:: SUPPLIED RECORDS ::
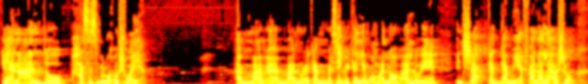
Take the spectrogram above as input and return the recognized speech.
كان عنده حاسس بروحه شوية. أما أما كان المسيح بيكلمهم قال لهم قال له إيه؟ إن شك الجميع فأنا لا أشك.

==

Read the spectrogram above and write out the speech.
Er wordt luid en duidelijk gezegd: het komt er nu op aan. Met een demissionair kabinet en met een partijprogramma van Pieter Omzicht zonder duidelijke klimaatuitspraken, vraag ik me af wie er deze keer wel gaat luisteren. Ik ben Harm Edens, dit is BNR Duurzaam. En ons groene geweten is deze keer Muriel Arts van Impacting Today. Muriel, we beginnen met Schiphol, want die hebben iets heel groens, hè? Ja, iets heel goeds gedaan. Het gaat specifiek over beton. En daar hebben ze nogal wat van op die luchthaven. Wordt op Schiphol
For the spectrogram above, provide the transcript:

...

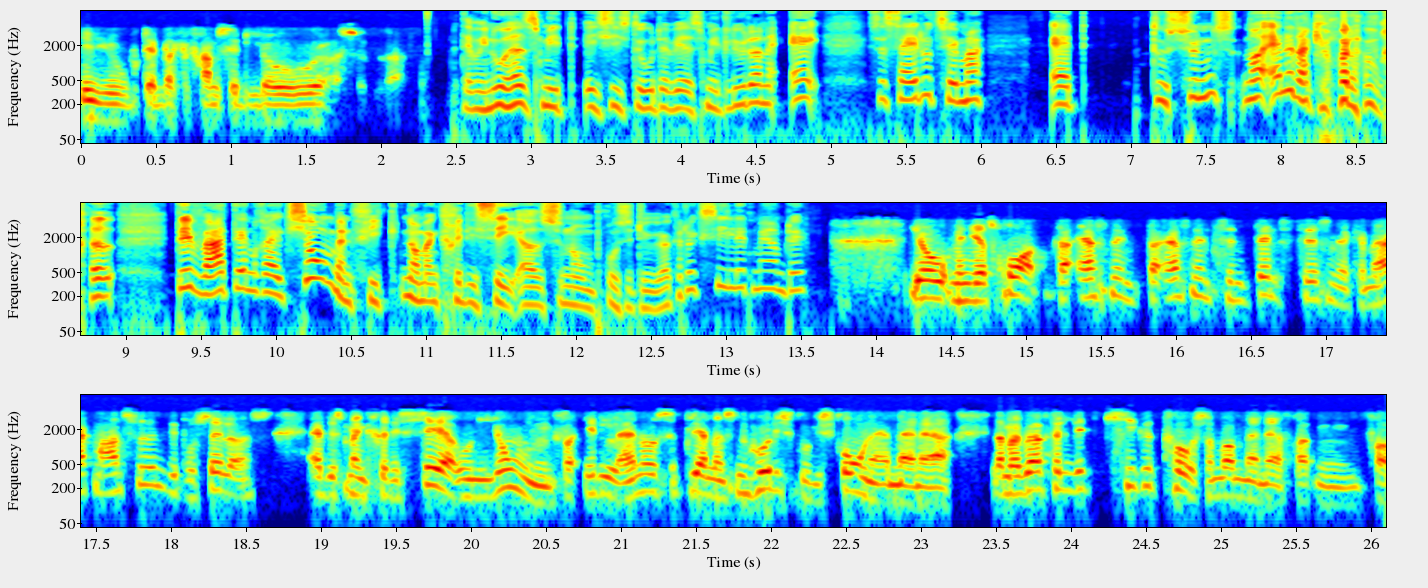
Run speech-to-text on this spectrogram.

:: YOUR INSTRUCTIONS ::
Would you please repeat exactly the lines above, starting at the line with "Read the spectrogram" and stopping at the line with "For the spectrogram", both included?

:: RESPONSE BOX ::
Read the spectrogram above and write out the speech.
Er wordt luid en duidelijk gezegd: het komt er nu op aan. Met een demissionair kabinet en met een partijprogramma van Pieter Omzicht zonder duidelijke klimaatuitspraken, vraag ik me af wie er deze keer wel gaat luisteren. Ik ben Harm Edens, dit is BNR Duurzaam. En ons groene geweten is deze keer Muriel Arts van Impacting Today. Muriel, we beginnen met Schiphol, want die hebben iets heel groens, hè? Ja, iets heel goeds gedaan. Het gaat specifiek over beton. En daar hebben ze nogal wat van op die luchthaven. Wordt op Schiphol
For the spectrogram above, provide the transcript:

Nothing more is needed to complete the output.